* **WHAT TO PRODUCE**
Set down the entries below exactly; drop the pictures.

Extracted records
::::::::::

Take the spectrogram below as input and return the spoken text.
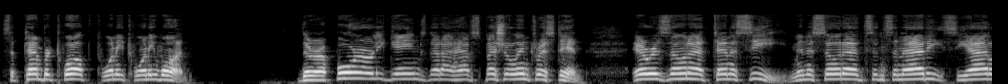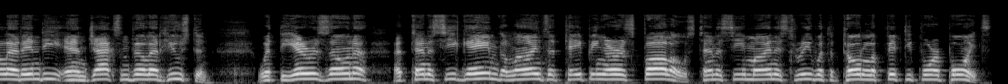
September 12th, 2021. There are four early games that I have special interest in. Arizona at Tennessee, Minnesota at Cincinnati, Seattle at Indy, and Jacksonville at Houston. With the Arizona at Tennessee game, the lines at taping are as follows. Tennessee minus three with a total of 54 points.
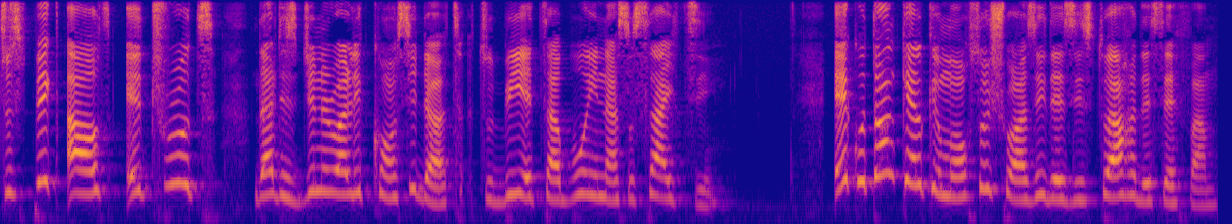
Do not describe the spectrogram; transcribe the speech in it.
to speak out a truth that is generally considered to be a taboo in our society. Écoutons quelques morceaux choisis des histoires de ces femmes.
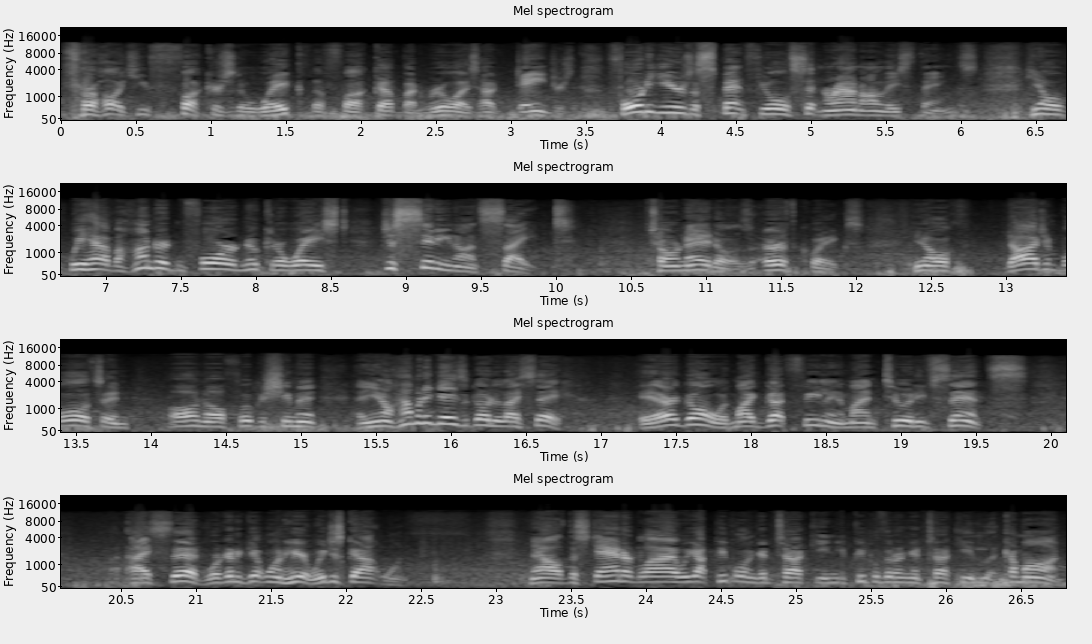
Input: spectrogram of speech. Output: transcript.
for all you fuckers to wake the fuck up and realize how dangerous? 40 years of spent fuel sitting around on these things. You know, we have 104 nuclear waste just sitting on site. Tornadoes, earthquakes, you know, dodging bullets and, oh no, Fukushima. And you know, how many days ago did I say? There I with my gut feeling and my intuitive sense. I said, we're going to get one here. We just got one. Now, the standard lie, we got people in Kentucky, and you people that are in Kentucky, come on.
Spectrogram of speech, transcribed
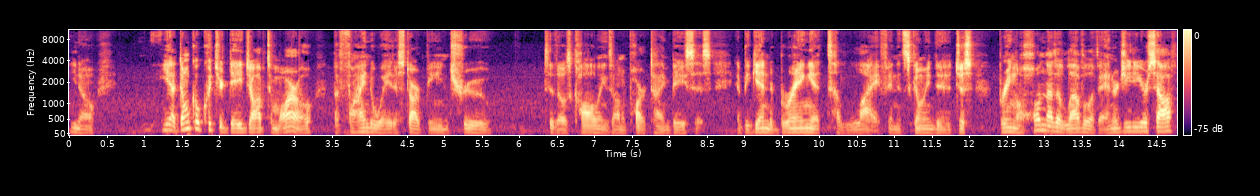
you know, yeah, don't go quit your day job tomorrow, but find a way to start being true to those callings on a part-time basis and begin to bring it to life and it's going to just bring a whole nother level of energy to yourself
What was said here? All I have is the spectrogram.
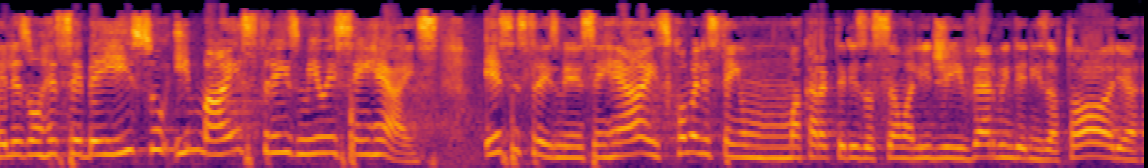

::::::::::

* **ANSWER TO THIS TASK**
Take the spectrogram below as input and return the spoken text.
September 12th, 2021. There are four early games that I have special interest in. Arizona at Tennessee, Minnesota at Cincinnati, Seattle at Indy, and Jacksonville at Houston. With the Arizona at Tennessee game, the lines at taping are as follows. Tennessee minus three with a total of 54 points.
Do not describe the spectrogram; transcribe the speech in it.
to speak out a truth that is generally considered to be a taboo in our society. Écoutons quelques morceaux choisis des histoires de ces femmes.
Input: spectrogram of speech. Output: transcript.
for all you fuckers to wake the fuck up and realize how dangerous? 40 years of spent fuel sitting around on these things. You know, we have 104 nuclear waste just sitting on site. Tornadoes, earthquakes, you know, dodging bullets and, oh no, Fukushima. And you know, how many days ago did I say? There I with my gut feeling and my intuitive sense. I said, we're going to get one here. We just got one. Now, the standard lie, we got people in Kentucky, and you people that are in Kentucky, come on.
Spectrogram of speech, transcribed
you know, yeah, don't go quit your day job tomorrow, but find a way to start being true to those callings on a part-time basis and begin to bring it to life and it's going to just bring a whole nother level of energy to yourself
What was said here? All I have is the spectrogram.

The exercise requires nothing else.